Nav: Home

A secret ingredient to help heal spinal cord injuries?

November 03, 2016

Researchers have identified a protein in zebrafish that facilitates healing of major spinal cord injuries. While mammals lack the ability to regenerate nervous system tissue after spinal cord injury, zebrafish can regenerate such tissue. Yet, the mechanisms behind this recovery have remained elusive. Scientists have thought clues may exist in glial cells, which, in mammals, cause scarring that interferes with spinal cord repair; in zebrafish, however, these same cells help create a bridge across severed spinal cord tissue and facilitate regeneration. To gain more insights into this capacity in zebrafish, Mayssa Mokalled and colleagues analyzed their gene expression following spinal cord injury, identifying seven genes of interest. Of these, connective tissue growth factor a (ctgfa), was found to be expressed during a key period of healing, as glial cells were actively building bridges across damaged tissue. Zebrafish in which ctgfa was knocked out exhibited glial cells that often failed to extend into the lesions, and the fish were unable to recover from spinal injury. In contrast, overexpression of ctgfa resulted in increased bridging, axon regeneration, and overall healing compared to controls.

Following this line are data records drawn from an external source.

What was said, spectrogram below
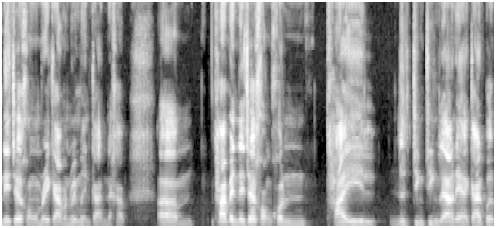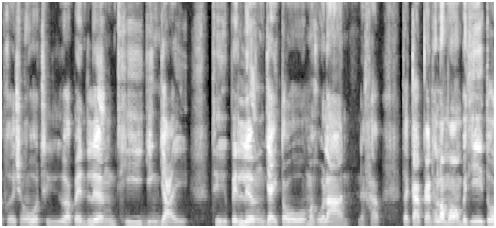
nature ของอเมริกามันไม่เหมือนกันนะครับถ้าเป็น nature ของคนไทย จริง ๆ แล้วเนี่ยการเปิดเผยช่องโหว่ถือว่าเป็นเรื่องที่ยิ่งใหญ่ ถือเป็นเรื่องใหญ่โตมโหฬารนะครับแต่กลับกันถ้าเรามองไปที่ตัว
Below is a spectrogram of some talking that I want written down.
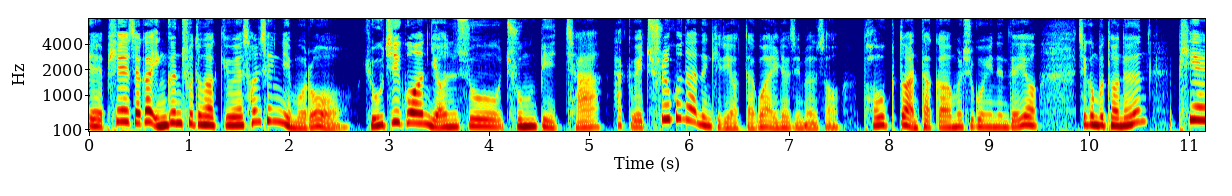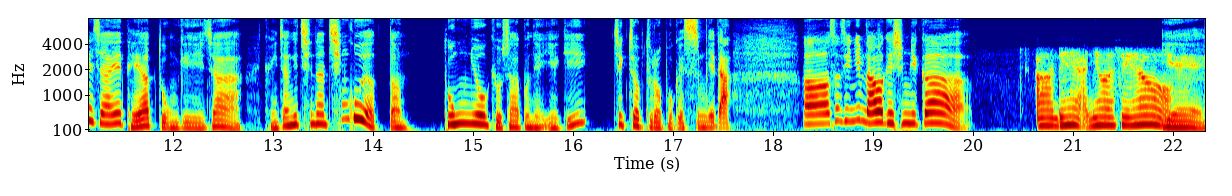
예, 피해자가 인근 초등학교의 선생님으로 교직원 연수 준비차 학교에 출근하는 길이었다고 알려지면서 더욱더 안타까움을 주고 있는데요. 지금부터는 피해자의 대학 동기이자 굉장히 친한 친구였던 동료 교사분의 얘기 직접 들어보겠습니다. 아, 선생님 나와 계십니까? 아, 네, 안녕하세요. 예,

When the researchers applied a human form of CTGF protein to lesions in zebrafish, similar recovery of spinal cord function was observed, hinting that other factors within zebrafish spinal tissue may explain the healing differences between mammals and zebrafish; Philip Williams and Zhigang He explore some possible explanations for these differences in a related Perspective.
-end-


American Association for the Advancement of Science

Related Spinal Cord Injury Articles:

From spinal cord injury to recovery
Spinal cord injury disconnects communication between the brain and the spinal cord, disrupting control over part of the body.
Transplanting adult spinal cord tissues: A new strategy of repair spinal cord injury
Spinal cord injury repair is one of the most challenging medical problems, and no effective therapeutic methods has been developed.
Timing could mean everything after spinal cord injury
Moderate damage to the thoracic spinal cord causes widespread disruption to the timing of the body's daily activities, according to a study of male and female rats published in eNeuro.
New approach could jumpstart breathing after spinal cord injury
A research team at the Krembil Research Institute in Toronto has developed an innovative strategy that could help to restore breathing following traumatic spinal cord injury.
Gene signature predicts outcome after spinal cord injury
Scientists have determined a gene signature that is linked to the severity of spinal cord injury in animals and humans, according to a study in the open-access journal eLife.
More Spinal Cord Injury News and Spinal Cord Injury Current Events

Best Science Podcasts 2019

We have hand picked the best science podcasts for 2019. Sit back and enjoy new science podcasts updated daily from your favorite science news services and scientists.
Now Playing: TED Radio Hour

Rethinking Anger
Anger is universal and complex: it can be quiet, festering, justified, vengeful, and destructive. This hour, TED speakers explore the many sides of anger, why we need it, and who's allowed to feel it. Guests include psychologists Ryan Martin and Russell Kolts, writer Soraya Chemaly, former talk radio host Lisa Fritsch, and business professor Dan Moshavi.
Now Playing: Science for the People

#537 Science Journalism, Hold the Hype
Everyone's seen a piece of science getting over-exaggerated in the media. Most people would be quick to blame journalists and big media for getting in wrong. In many cases, you'd be right. But there's other sources of hype in science journalism. and one of them can be found in the humble, and little-known press release. We're talking with Chris Chambers about doing science about science journalism, and where the hype creeps in. Related links: The association between exaggeration in health related science news and academic press releases: retrospective observational study Claims of causality in health news: a randomised trial This...